Task item –
Locate the line containing "Can you turn" in the material below. Copy that line and all following lines through the end exactly, omitting any pictures.
======== Data for this task
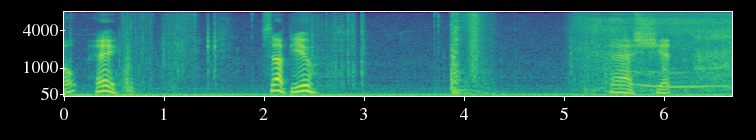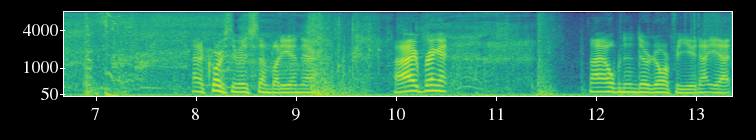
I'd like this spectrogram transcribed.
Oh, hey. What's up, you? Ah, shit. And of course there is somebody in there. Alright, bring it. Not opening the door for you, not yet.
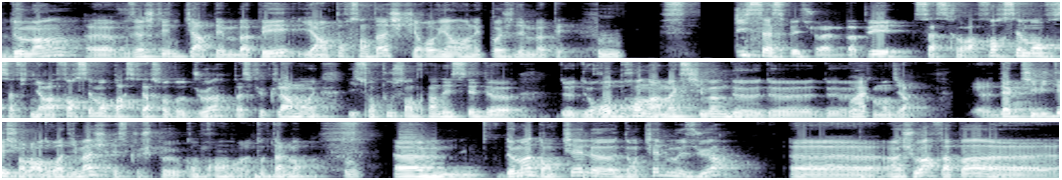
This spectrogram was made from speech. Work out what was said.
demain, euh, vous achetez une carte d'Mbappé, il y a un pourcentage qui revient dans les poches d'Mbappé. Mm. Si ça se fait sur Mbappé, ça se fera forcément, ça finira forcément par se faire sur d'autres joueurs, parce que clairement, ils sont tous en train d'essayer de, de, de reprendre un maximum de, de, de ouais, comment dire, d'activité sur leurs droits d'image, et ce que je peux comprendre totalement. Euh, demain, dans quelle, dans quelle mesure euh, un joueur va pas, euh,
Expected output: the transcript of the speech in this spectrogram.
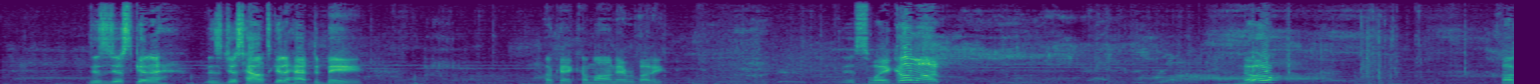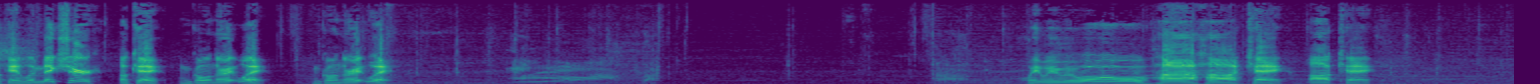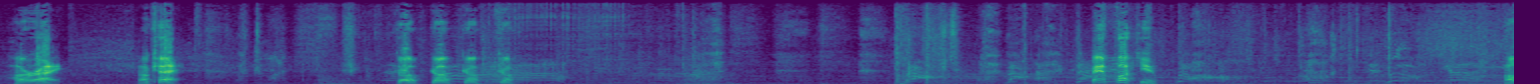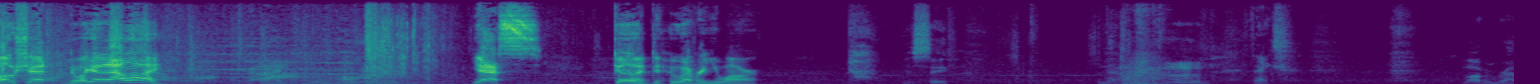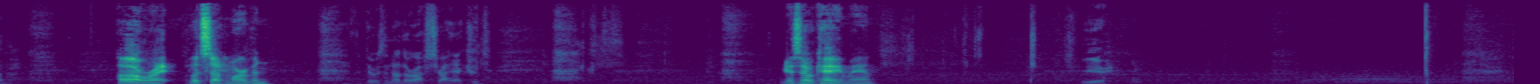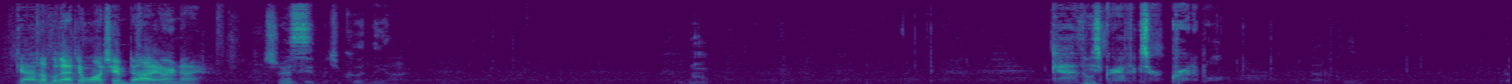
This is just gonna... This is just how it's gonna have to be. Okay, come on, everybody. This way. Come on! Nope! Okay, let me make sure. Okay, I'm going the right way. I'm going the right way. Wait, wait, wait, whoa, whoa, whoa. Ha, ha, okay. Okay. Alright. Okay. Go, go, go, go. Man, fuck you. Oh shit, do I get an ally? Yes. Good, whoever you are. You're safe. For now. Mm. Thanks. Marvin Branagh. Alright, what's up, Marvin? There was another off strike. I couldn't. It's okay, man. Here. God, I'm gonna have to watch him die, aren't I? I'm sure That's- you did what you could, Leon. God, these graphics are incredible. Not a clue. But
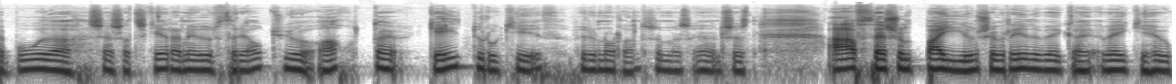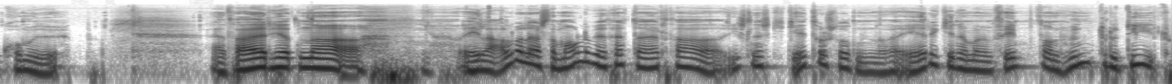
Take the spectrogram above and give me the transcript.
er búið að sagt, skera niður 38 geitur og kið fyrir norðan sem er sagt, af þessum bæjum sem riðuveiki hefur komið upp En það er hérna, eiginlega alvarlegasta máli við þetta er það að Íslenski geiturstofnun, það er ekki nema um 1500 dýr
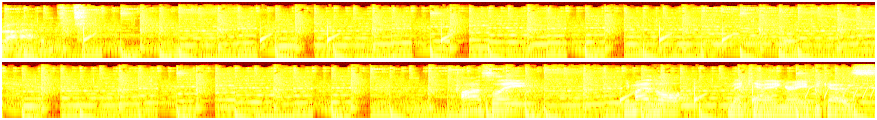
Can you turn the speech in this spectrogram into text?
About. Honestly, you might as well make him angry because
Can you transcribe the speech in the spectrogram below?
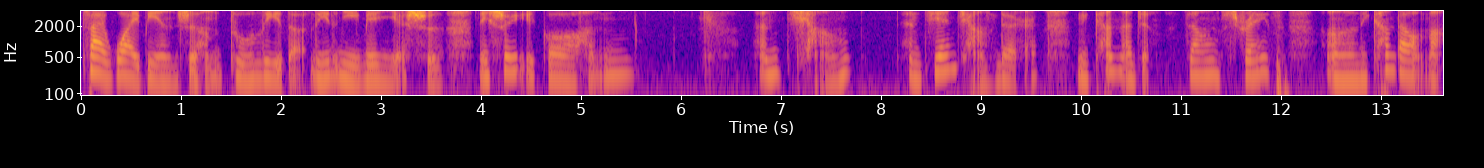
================
Solution below –
Can you turn the speech in this spectrogram into text?
About. Honestly, you might as well make him angry because
Can you transcribe the speech in the spectrogram below?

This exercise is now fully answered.